══ RECORDS FOR THIS TASK

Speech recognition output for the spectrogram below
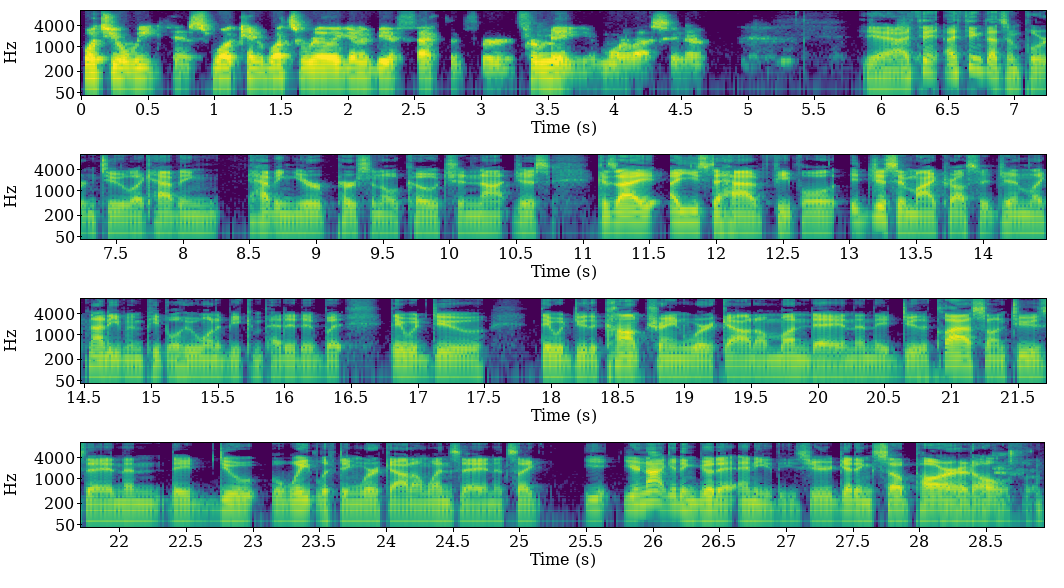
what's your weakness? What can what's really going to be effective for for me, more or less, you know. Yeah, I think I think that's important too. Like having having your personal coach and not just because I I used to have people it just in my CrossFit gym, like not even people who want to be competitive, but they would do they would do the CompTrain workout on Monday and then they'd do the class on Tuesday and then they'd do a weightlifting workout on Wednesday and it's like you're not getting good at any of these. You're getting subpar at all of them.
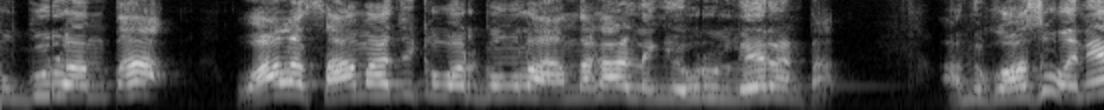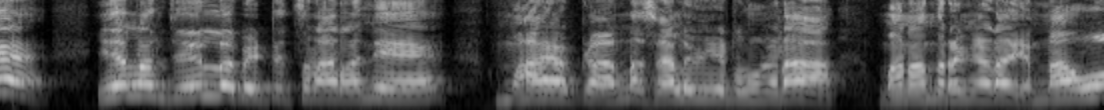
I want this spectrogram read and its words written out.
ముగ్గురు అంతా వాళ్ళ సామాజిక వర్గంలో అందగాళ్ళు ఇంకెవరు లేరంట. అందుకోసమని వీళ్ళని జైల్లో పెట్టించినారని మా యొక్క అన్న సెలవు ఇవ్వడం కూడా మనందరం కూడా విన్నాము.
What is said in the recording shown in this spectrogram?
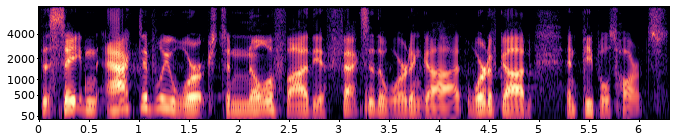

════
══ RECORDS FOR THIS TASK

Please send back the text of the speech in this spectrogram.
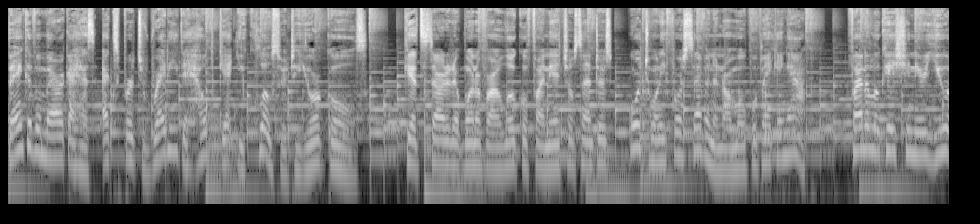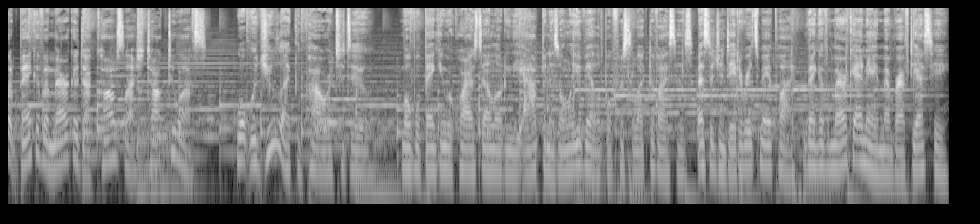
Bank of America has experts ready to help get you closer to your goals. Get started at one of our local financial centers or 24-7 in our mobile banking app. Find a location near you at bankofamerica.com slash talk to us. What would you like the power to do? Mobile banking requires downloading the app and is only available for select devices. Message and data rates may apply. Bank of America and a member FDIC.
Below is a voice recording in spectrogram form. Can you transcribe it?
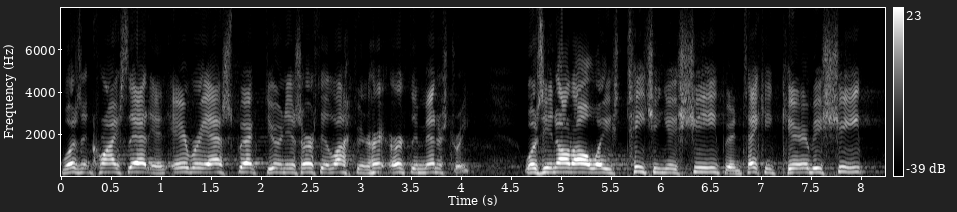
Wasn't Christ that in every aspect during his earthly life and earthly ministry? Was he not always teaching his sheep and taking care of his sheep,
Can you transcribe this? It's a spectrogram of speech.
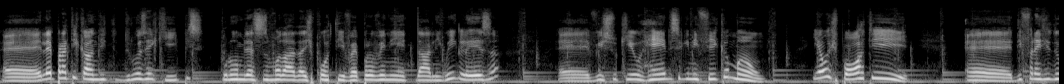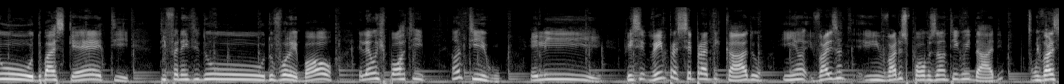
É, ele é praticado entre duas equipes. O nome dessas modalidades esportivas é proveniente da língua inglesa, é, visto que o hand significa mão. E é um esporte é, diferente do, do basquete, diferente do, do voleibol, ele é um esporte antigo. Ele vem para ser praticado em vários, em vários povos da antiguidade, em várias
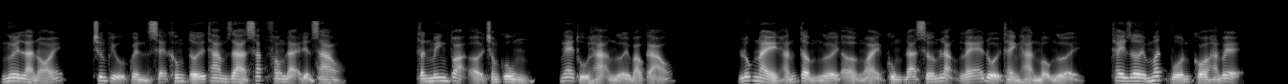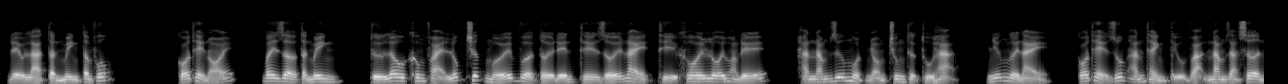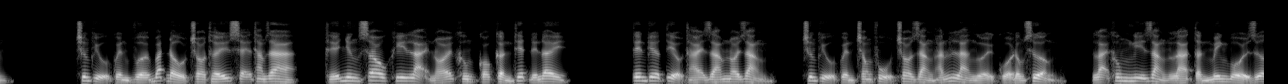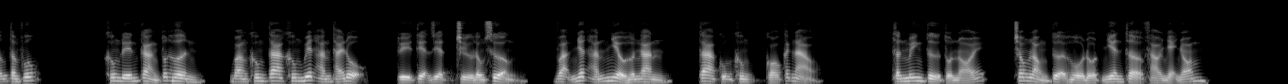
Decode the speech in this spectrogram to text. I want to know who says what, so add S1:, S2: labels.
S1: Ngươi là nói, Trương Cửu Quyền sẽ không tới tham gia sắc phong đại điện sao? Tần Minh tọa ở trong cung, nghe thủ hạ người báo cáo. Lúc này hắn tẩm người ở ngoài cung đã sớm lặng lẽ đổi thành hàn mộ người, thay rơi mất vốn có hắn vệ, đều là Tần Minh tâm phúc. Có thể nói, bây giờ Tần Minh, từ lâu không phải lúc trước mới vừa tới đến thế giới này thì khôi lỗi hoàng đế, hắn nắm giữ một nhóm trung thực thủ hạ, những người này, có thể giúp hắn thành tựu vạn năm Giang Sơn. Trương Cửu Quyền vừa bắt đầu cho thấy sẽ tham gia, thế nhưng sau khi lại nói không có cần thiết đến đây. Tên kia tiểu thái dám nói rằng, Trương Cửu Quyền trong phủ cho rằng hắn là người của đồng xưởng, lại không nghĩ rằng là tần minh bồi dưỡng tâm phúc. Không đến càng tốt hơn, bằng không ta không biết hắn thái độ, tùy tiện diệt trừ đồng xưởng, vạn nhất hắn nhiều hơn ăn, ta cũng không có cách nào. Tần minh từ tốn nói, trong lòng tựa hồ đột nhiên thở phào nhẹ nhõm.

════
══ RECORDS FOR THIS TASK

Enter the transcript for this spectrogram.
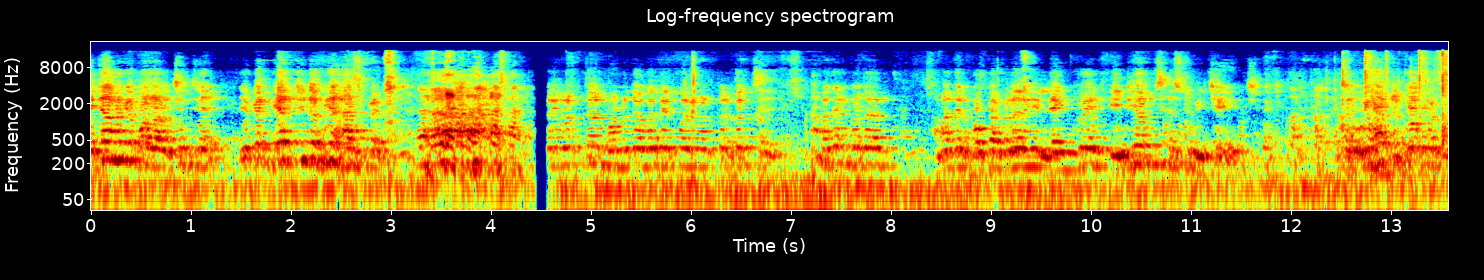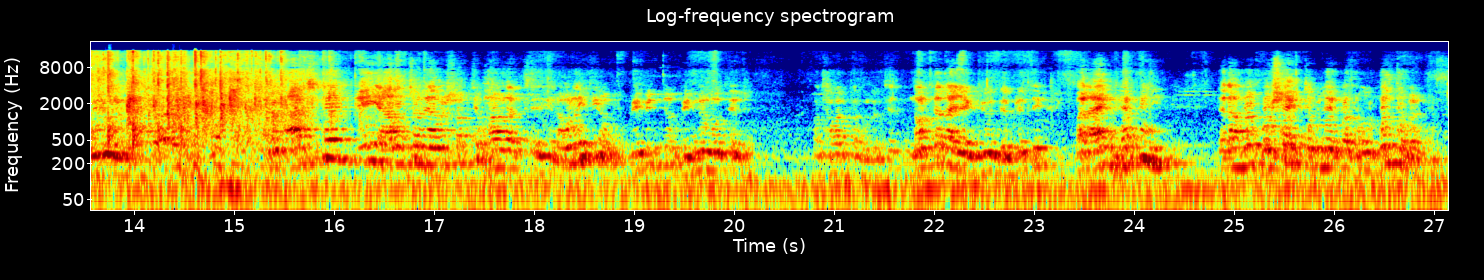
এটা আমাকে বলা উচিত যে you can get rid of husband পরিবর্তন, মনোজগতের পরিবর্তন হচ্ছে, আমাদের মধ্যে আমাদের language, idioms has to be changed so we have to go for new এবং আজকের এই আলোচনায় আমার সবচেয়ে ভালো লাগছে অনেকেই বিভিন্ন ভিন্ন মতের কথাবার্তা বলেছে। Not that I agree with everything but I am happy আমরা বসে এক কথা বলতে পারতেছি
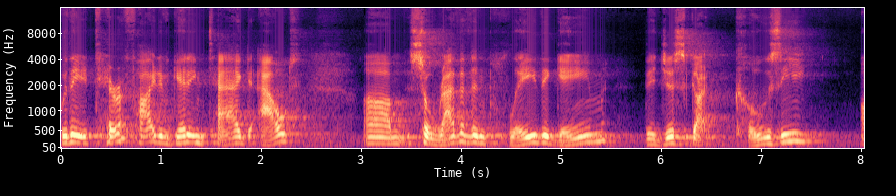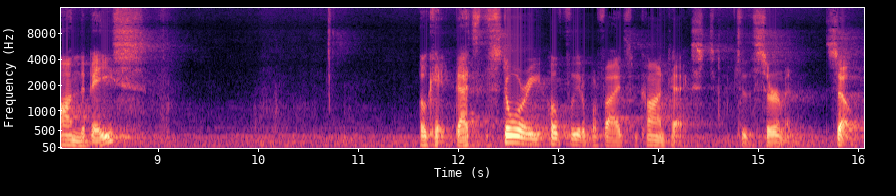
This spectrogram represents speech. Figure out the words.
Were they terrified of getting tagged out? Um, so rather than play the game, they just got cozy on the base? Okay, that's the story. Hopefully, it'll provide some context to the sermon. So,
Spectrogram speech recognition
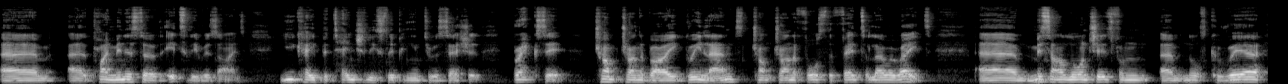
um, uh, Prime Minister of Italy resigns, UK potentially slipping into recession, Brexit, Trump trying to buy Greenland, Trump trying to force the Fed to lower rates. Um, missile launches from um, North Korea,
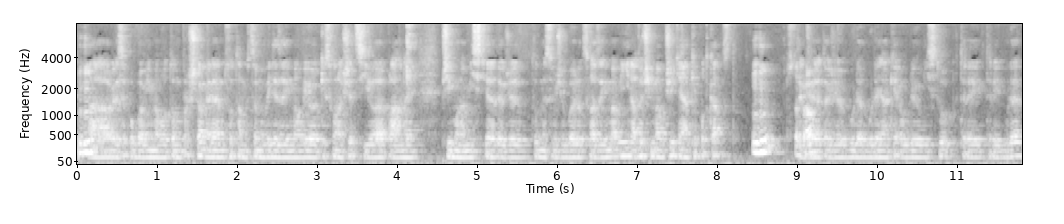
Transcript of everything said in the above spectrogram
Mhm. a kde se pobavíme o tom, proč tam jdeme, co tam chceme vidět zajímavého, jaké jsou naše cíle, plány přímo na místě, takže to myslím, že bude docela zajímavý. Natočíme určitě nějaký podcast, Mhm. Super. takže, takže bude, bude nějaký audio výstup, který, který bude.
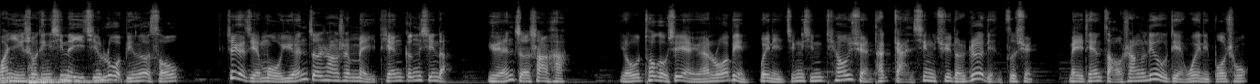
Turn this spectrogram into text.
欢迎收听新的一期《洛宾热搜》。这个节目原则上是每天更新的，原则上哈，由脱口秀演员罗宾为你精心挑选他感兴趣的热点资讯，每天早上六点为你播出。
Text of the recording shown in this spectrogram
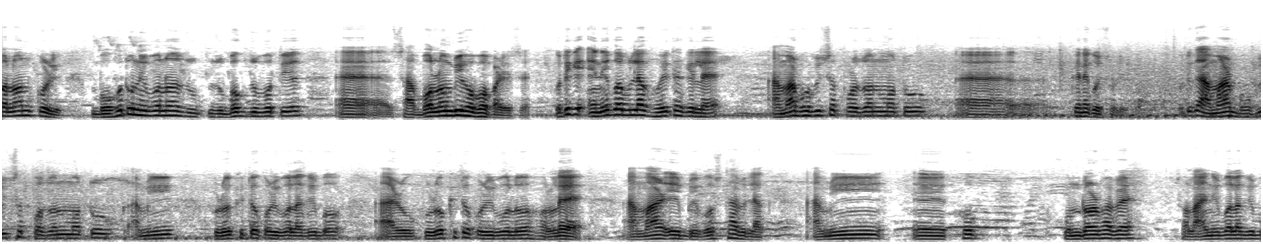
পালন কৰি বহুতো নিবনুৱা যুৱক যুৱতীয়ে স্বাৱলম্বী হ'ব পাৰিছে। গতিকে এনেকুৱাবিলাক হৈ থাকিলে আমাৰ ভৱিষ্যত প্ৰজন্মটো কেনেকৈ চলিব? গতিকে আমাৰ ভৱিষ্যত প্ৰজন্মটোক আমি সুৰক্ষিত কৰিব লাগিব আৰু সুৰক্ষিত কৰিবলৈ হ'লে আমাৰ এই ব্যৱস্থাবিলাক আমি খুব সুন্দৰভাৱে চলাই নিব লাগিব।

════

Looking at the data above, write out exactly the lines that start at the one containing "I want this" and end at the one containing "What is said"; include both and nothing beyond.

### [RESULT OF THIS EXERCISE]
I want this spectrogram read and its words written out.
ముగ్గురు అంతా వాళ్ళ సామాజిక వర్గంలో అందగాళ్ళు ఇంకెవరు లేరంట. అందుకోసమని వీళ్ళని జైల్లో పెట్టించినారని మా యొక్క అన్న సెలవు ఇవ్వడం కూడా మనందరం కూడా విన్నాము.
What is said in the recording shown in this spectrogram?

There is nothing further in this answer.